Wednesday's fines bring total penalties for benchmark manipulation to more than $10 billion over two years. Britain's Financial Conduct Authority levied the biggest penalty in the history of the City of London, $1.77 billion, against five of the lenders.
"Today's record fines mark the gravity of the failings we found, and firms need to take responsibility for putting it right," FCA Chief Executive Officer Martin Wheatley said. 
He said bank managers needed to keep a closer eye on their traders rather than leaving it to compliance departments, which make sure employees follow the rules.
The investigation already has triggered major changes to the market. Banks have suspended or fired more than 30 traders, clamped down on chatrooms and boosted their use of automated trading.

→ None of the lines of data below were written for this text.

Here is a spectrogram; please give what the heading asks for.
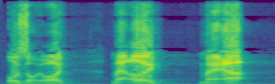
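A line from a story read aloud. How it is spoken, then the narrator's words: Frantic shouting while running. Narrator (Vietnamese): Kha vừa đi vừa hét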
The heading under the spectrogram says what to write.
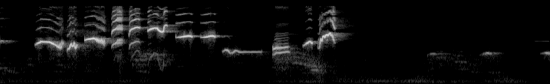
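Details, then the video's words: Ngeplong-style song of a kacer, the oriental magpie-robin, meant to prompt other kacer to sing. A quick cascade of varied high whistles, a steady lower whistle, two sharp rising notes, then only faint distant peeps. "MASTER DASAR KACER NGEPLONG MEMANCING KACER AGAR CEPAT BUNYI GACOR Birds Song Kacer"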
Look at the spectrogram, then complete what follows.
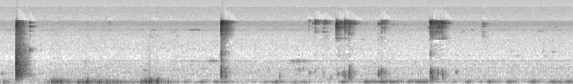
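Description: A few sharp clicks and knocks of tableware: a ceramic bowl with a metal spoon and a drinking glass being handled and set down on a glass tabletop, over a steady low hum.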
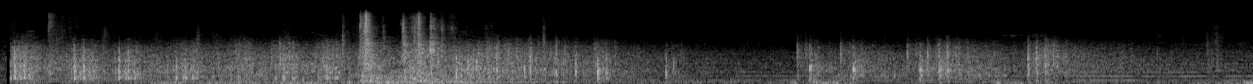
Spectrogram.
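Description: Gunfire: many sharp shots in quick, overlapping succession that start suddenly and run thick for about six seconds, then thin to scattered shots between about eight and ten seconds in.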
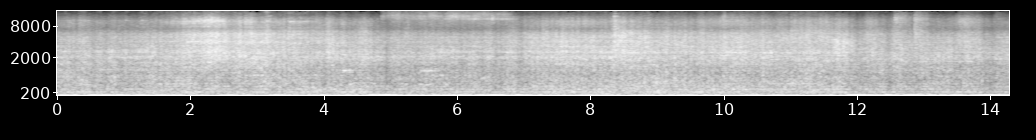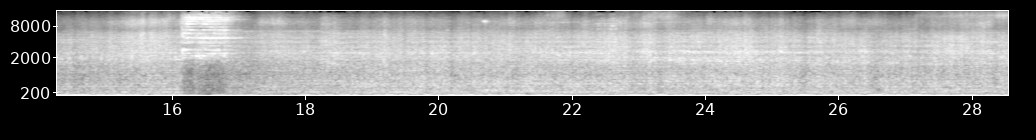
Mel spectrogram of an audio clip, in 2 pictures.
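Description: CSX intermodal freight train's loaded well cars rolling past close by: a loud, steady rumble and rattle of steel wheels on the rails.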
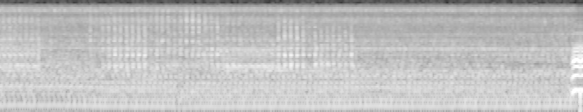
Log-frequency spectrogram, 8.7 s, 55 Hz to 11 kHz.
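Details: VW/Skoda 1.6 MPI (BSE) engine at cold idle: a quick, regular metallic ticking knock, loudest early and easing later; the owner believes he found the cause after removing a part, but the exact source is not stated.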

World leaders are expected to sign off on regulatory changes to benchmarks this weekend at the G20 summit in Brisbane, Australia.
In the United States, which has typically been more aggressive on enforcement than other jurisdictions, the Department of Justice, Federal Reserve and New York's financial regulator are still probing banks over foreign exchange trading. 

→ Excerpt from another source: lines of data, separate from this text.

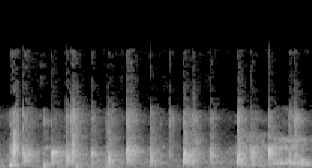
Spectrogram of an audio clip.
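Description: A church congregation clapping hands in an even, brisk rhythm of sharp, close claps, about a dozen distinct beats, with faint voices mixed in.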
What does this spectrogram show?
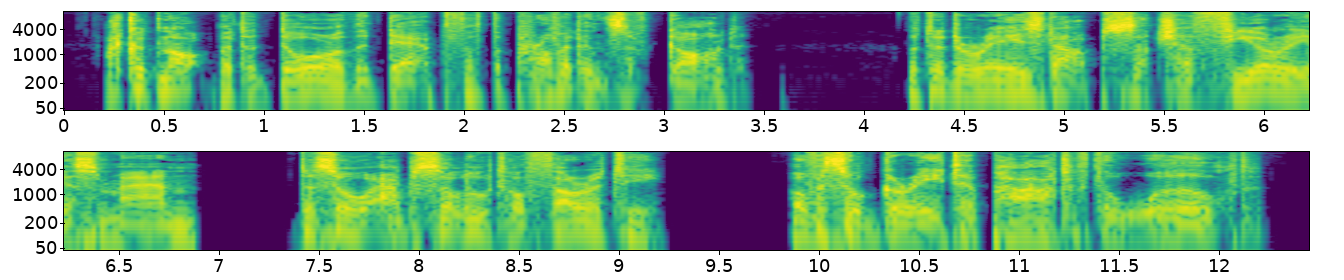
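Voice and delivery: assumed Scottish accent held throughout. Reading a passage aloud as an impression of a Scotsman: imitated Scottish accent. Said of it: "my magnificent impression of a Scotsman".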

Regulators said the misconduct at the banks ran from 2008 until October 2013, more than a year after U.S. and British authorities started punishing banks for rigging the London interbank offered rate (Libor), an interest rate benchmark. 

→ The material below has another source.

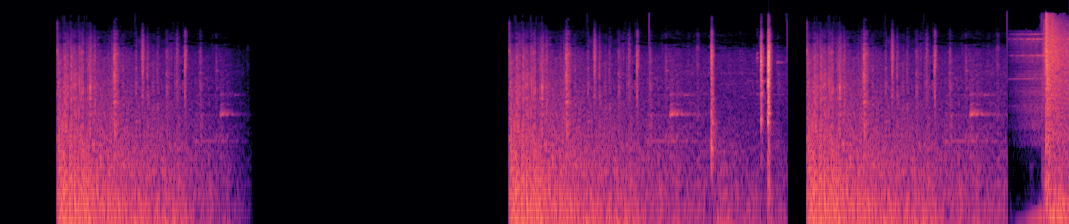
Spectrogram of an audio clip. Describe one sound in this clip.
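A huge explosion booms and rumbles, then slowly dies away.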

The foreign exchange probe has wrapped up faster than that investigation did, and Wednesday's fines reflected cooperation from the banks. Britain's FCA said the five banks in its action received a 30 percent discount on the fines for settling early.
The U.S. Commodity Futures Trading Commission ordered the same five banks to pay an extra $1.48 billion. Swiss regulator FINMA also ordered UBS, the country's biggest bank, to pay 134 million francs ($139 million) and cap dealers' bonuses over misconduct in foreign exchange and precious metals trading.
The U.S. Office of the Comptroller of the Currency fined the U.S. lenders a total of $950 million. It was the only authority to penalize Bank of America.
Wednesday's settlement, said it had pulled out of talks with the FCA and the CFTC to try to seek "a more general co-ordinated settlement" with other regulators that are investigating its activities.
The FCA said its enforcement activities were focused on those five plus Barclays, signaling it would not fine Deutsche Bank AG. 
The CFTC declined to comment on whether it was looking at other banks.
Britain's Serious Fraud Office is conducting a criminal investigation, and disgruntled customers can still pursue civil litigation.
RBS, which is 80 percent owned by the British government, received client complaints about foreign exchange trading as far back as 2010. The bank said it regretted not responding more quickly. 
The other banks were similarly apologetic.
The currency inquiry struck at the heart of the British establishment and the City of London, the global hub for foreign exchange dealing.
The Bank of England said on Wednesday that its chief foreign exchange dealer, Martin Mallet, had not alerted his bosses that traders were sharing information.
The British central bank, whose governor, Mark Carney, is leading global regulatory efforts to reform financial benchmarks, has dismissed Mallet but said he had not done anything illegal or improper.
It also said it had scrapped regular meetings with London-based chief currency dealers, a sign the BOE wants to put a distance between it and the banks after the scandal.
Shares of banks involved in the settlement were down slightly Wednesday afternoon. Bank of America dipped 0.2 percent, JPMorgan fell 1.6 percent, and Citi was 0.6 percent lower.
RBS was down 1 percent, HSBC was down 0.3 percent, and UBS was down 0.1 percent in after-hours trading.
(1 US dollar = 0.9630 Swiss franc)
(Additional reporting by Steve Slater, Huw Jones, Jamie McGeever, Clare Hutchison and Matt Scuffham in London and Katharina Bart in Zurich; Writing by Carmel Crimmins and Emily Stephenson; Editing by Alexander Smith, Anna Willard, David Stamp and Lisa Von Ahn)